Considering its massive rise to fame in the past 18 months it’s little wonder that Popcorn Time is still causing controversy. With millions of users in dozens of countries the ‘Netflix for Pirates’ is firmly on the radar of Hollywood.
Just lately, however, Popcorn Time has attracted the attention of copyright trolls, the anti-piracy enforcers that inhabit the very bottom of the rightsholder food chain.
Infamous U.S. studio Voltage Pictures recently began targeting Popcorn Time users who downloaded the movie Dallas Buyers Club and in recent weeks troubled piracy monetization outfit Rightscorp launched its own questionable anti-Popcorn service.
Now users of the software in Scandinavia are coming under fire, with hundreds of Danish Internet account holders being hit with cash demands after their connections were linked with infringements of the Michael Douglas movie ‘And So It Goes‘.
The demands for compensation are being issued by lawfirm Opus Law acting on behalf of the Denmark division of Scanbox Entertainment. They appear to average around $320, a much lower sum than is usually demanded in the United States, for example, but still a considerable amount for a single movie.
Of course, in the background of what is portrayed as a generous initial offer, trolls often indicate that worse could be round the corner if Internet users don’t agree to settle. This case is no different.
“It’s clear that we did not start the case with the intention of ending up in court, but at the same time it is also clear that when we are ultimately faced with a case where we can not agree [to settle], then we need to go to court,” Opus lawyer Niels Hald-Nielsen told DR.dk.
As the publication notes, there have been no file-sharing related civil actions in Denmark since 2011, which means there is no precedent to indicate what kind of punishment a court might settle on in such a case.
Nevertheless, Hald-Nielsen feels that the settlement offer is a generous one and even suggests that Popcorn Time users are more damaging than users of other file-sharing software.
“The reason why I think that the amount I suggest – [$320] – is reasonable, is that when you distribute a film through Popcorn Time, it goes out to a much wider circle of people and the harm is just so much bigger,” the lawyer says.

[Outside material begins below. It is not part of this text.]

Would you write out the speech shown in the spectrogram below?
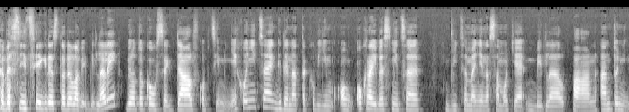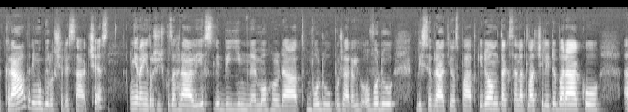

These legal threats come on the heels of other recent Popcorn Time related events in Denmark. In March a local producer threatened to target users of the software and during August two men running Popcorn Time information websites were arrested by police.